James Franco, who created and stars in "The Disaster Artist," tells Tony Dokoupil that his parents initially thought his dream to become an actor was foolish, in an interview for CBS SUNDAY MORNING, to be broadcast Sunday, Dec. 31 (9:00 AM, ET) on CBS.
Franco didn't listen, and today he is garnering great reviews for his work in "The Disaster Artist," where he plays Tommy Wiseau, the real-life producer, director and star of "The Room," a film dubbed as the worst movie ever.
"If you wanna be an artist of any kind – people are not going to beg you to do it," Franco tells Dokoupil. "You have to want to do it. You have to put in the work. You have to prove it. My parents didn't believe me. You know, it's like I had to do it."
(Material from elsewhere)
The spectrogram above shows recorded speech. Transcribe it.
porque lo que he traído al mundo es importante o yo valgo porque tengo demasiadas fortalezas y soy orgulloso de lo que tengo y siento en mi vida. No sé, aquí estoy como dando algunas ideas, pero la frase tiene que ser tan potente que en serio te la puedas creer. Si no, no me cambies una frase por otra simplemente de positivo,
And he has. Franco earned an Oscar nomination for his work in the film "127 Hours," and has amassed more acting credits than many of his well-known contemporaries. Indeed, Franco also earned a reputation as someone who does too much, too fast, including films, returning to school for multiple advanced degrees and more. He admits to Dokoupil that at the height of his fame he was "really depressed."
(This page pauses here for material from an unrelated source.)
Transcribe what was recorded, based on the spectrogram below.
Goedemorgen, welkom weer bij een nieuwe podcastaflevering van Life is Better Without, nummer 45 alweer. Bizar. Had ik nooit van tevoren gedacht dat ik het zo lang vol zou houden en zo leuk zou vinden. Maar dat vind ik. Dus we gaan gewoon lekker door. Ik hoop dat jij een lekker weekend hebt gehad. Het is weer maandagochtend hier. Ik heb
Dokoupil talks with Franco about his career, his decision to return to school in 2007 that led to exhaustion, his childhood and his new hobby of surfing.
Now that he's 40 he's slowed down, he tells Dokoupil.
"Hard work does pay off," Franco tells Dokoupil. "But what I didn't realize is that you need – you need balance, and you cannot make your happiness contingent on work. Or on anything outside of you, for that matter, right? It's got to be, at the risk of sounding cheesy, it's got to be a more spiritual thing. I didn't learn that until a year ago."